Trusting a toddler with your tablet or phone can be a risky business – we’ve seen several screens smashed by over-excited infants – but it's worth letting them play with it anyway, because Android can make an excellent tutor, entertainer and even an occasional babysitter. Just invest in a good case first. Here are some of our favorite Android apps for kids.
Peppa Pig’s appsPeppa Pig: Paintbox
Peppa Pig, the pre-school porcine phenomenon, is perfectly suited to mobile devices: the simple artwork and cheerful soundtracks work brilliantly as apps. There’s Peppa Pig’s Golden Boots for feeding ducks and, er, visiting the moon; interactive storybooks such as The Great Egg Hunt; stargazing with Peppa Pig Stars; and drawing with Peppa’s Paintbox. I’ve just introduced my second toddler to the joys of Peppa apps, and it almost makes me feel bad about the bacon sandwich I had for lunch.
CBeebies PlaytimeBBC CBeebies Playtime
The UK’s national broadcaster, the BBC, has two children’s channels: CBBC, and CBeebies for younger kids, both of which have a range of apps. The CBeebies Playtime app is a great example of what’s on offer. It ties in tightly with the TV channel and features puzzles, games and coloring-in, plus there’s a grown-ups' mode that gives advice on how to help your children learn.
Drawing PadDrawing Pad
There are lots of drawing apps in the Play Store, but Drawing Pad was there long before most. Its selection of realistic brushes, pencils, pens and stickers make it a lot of fun, and it works well with Samsung’s S Pen too.
Baby TV MobileBabyTV Video
If your satellite or cable broadcaster doesn’t offer Baby TV, this app is the next best thing: for US$4.99 per month it provides access to more than 100 programmes aimed at babies and toddlers up to the age of four. Many of the shows have been created in partnership with educational experts, and it’s all ad-free so you don’t need to worry about anything inappropriate popping up, such as ambulance-chasing lawyers and other undesirables, unlike with certain other TV channels.

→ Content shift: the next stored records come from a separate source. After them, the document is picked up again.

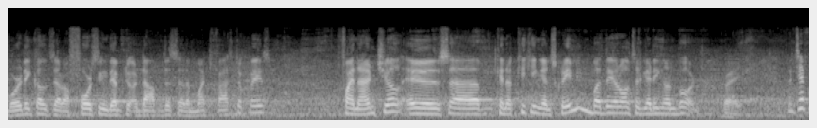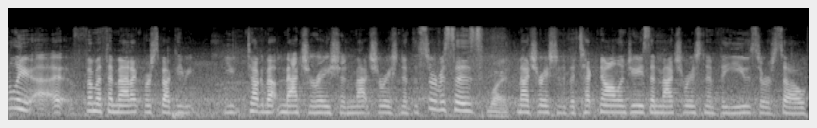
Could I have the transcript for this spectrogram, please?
verticals that are forcing them to adopt this at a much faster pace. Financial is uh, kind of kicking and screaming, but they're also getting on board. Right. But definitely, uh, from a thematic perspective, you talk about maturation, maturation of the services, Right. maturation of the technologies, and maturation of the user. So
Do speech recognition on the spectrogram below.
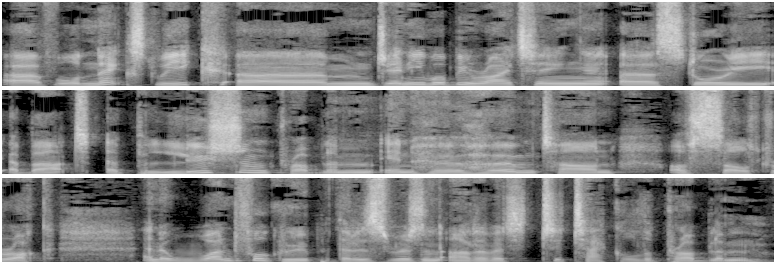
Uh, well, next week, um, Jenny will be writing a story about a pollution problem in her hometown of Salt Rock and a wonderful group that has risen out of it to tackle the problem.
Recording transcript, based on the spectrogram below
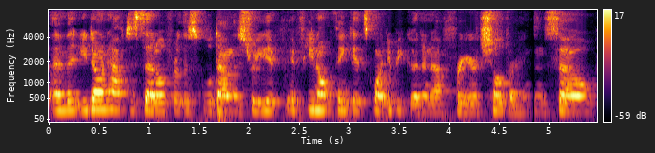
and that you don't have to settle for the school down the street if, if you don't think it's going to be good enough for your children. And so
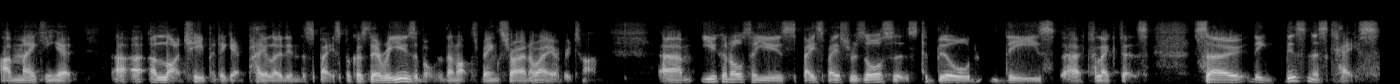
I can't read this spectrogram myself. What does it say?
are making it a, a lot cheaper to get payload into space because they're reusable. They're not being thrown away every time. Um, you can also use space based resources to build these uh, collectors. So the business case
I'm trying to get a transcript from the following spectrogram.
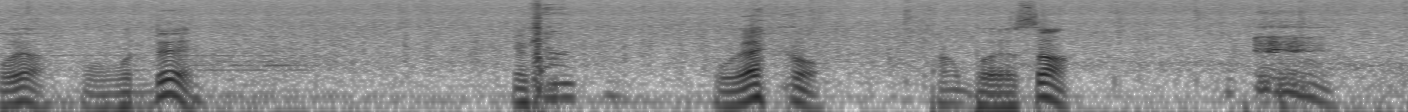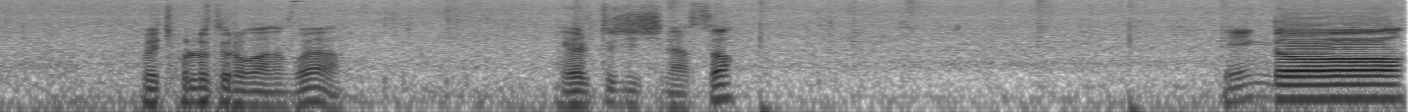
뭐야? 뭐, 뭔데? 여기, 뭐야, 이거? 방금 뭐였어? 왜 절로 들어가는 거야? 12시 지났어? 띵동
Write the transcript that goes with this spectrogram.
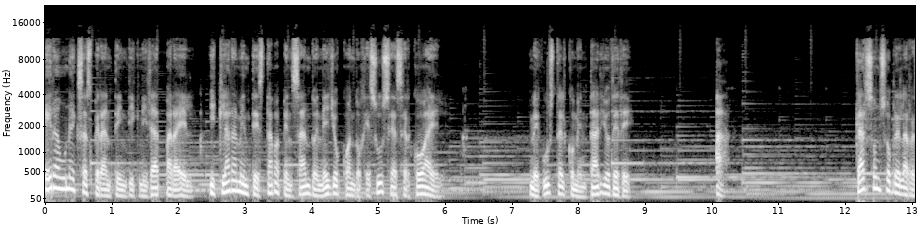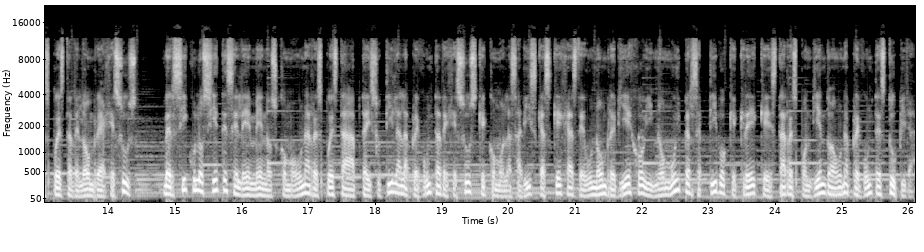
Era una exasperante indignidad para él, y claramente estaba pensando en ello cuando Jesús se acercó a él. Me gusta el comentario de D. Carson sobre la respuesta del hombre a Jesús, versículo 7 se lee menos como una respuesta apta y sutil a la pregunta de Jesús que como las ariscas quejas de un hombre viejo y no muy perceptivo que cree que está respondiendo a una pregunta estúpida.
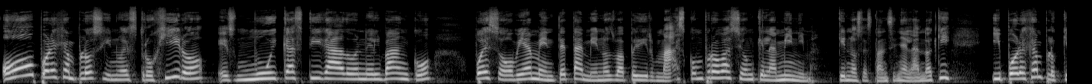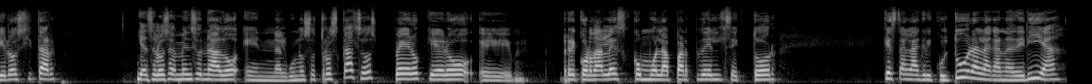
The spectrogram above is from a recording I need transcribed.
O, por ejemplo, si nuestro giro es muy castigado en el banco, pues obviamente también nos va a pedir más comprobación que la mínima que nos están señalando aquí. Y, por ejemplo, quiero citar, ya se los he mencionado en algunos otros casos, pero quiero eh, recordarles como la parte del sector que está en la agricultura, en la ganadería,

All the Toca Boca appsToca Lab: Elements
If you have younger children, you’ll love Toca Boca. Its gentle, colorful apps are great for pre-schoolers and not so noisy that you’ll want to throw your device through the nearest window. Titles range from Toca Hair Studio and Toca Pet Doctor to Toca Builders, which is essentially Minecraft for five-year-olds. On the subject of which…
Minecraft: Pocket EditionMinecraft
Minecraft is the LEGO of the 21st Century, aimed at seven-year-olds and older, and it’s different for every child who plays it. You can explore others’ worlds or build your own, create structures or craft weapons. The Pocket Edition supports multi-player over Wi-Fi. It’s the perfect app for children, with just enough peril to be exciting but not enough to cause nightmares.
Dr Seuss’s booksGreen Eggs and Ham - Dr. Seuss
The nice people at Oceanhouse Media have brought the legendary Dr Seuss books to life, but not too much life, so they’re not too exciting for bedtime reading. The titles are best suited to three- to five-year-olds, but we’re a good bit older than that and we loved them too. All together now: I do not like green eggs and ham! I do not like them, Sam-i-Am!
LEGO City My CityLEGO® City My City
We described Minecraft as LEGO for the 21st Century, but LEGO would also quite like to be LEGO for the 21st Century. Its LEGO City My City includes 14 mini-games including space expedition, deep sea explorers, police, fire and coast guard. It’s free to play, suitable for ages five to 12, and free from in-app purchases or ads.
Where’s My Water?Where's My Water? Free
As parents know all too well, many kids’ apps are cynical attempts at parting parents from their cash: some games’ interfaces are packed with triggers for in-app purchases, while others are effectively unplayable if you don’t hand over a bunch of cash for a wheelbarrow full of dangleberries, or whatever the in-game currency is. Hurray for Disney, then: games such as Where’s My Water offer hours of fun without constantly demanding money.
Feed Me Oil
Chillingo is another developer that isn’t too heavy on monetization (there are in-app purchases but the game doesn’t depend on them), and its Feed Me Oil game is a cute and surprisingly educational physics-based puzzler. The idea is simple enough – you have a creature, you have some oil, and you need to get the latter to the former – but actually making that happen involves platforms, windmills, fans and all kinds of bits and pieces. The soundtrack’s pretty good too.
DuolingoDuolingo: Learn Languages Free
Duolingo promises “totally fun and 100 percent free” language learning. Spanish, French, German, Italian, Portuguese, Dutch, Danish, Swedish and English are all covered. It’s racked up countless awards and has been praised by the likes of the Wall Street Journal and TIME magazine. It’s based around very simple multiple choice tasks and feels more like playing a game than learning. It’s great stuff.
What about you? Do you have favorite Android apps that your kids and you both love? Let us know below.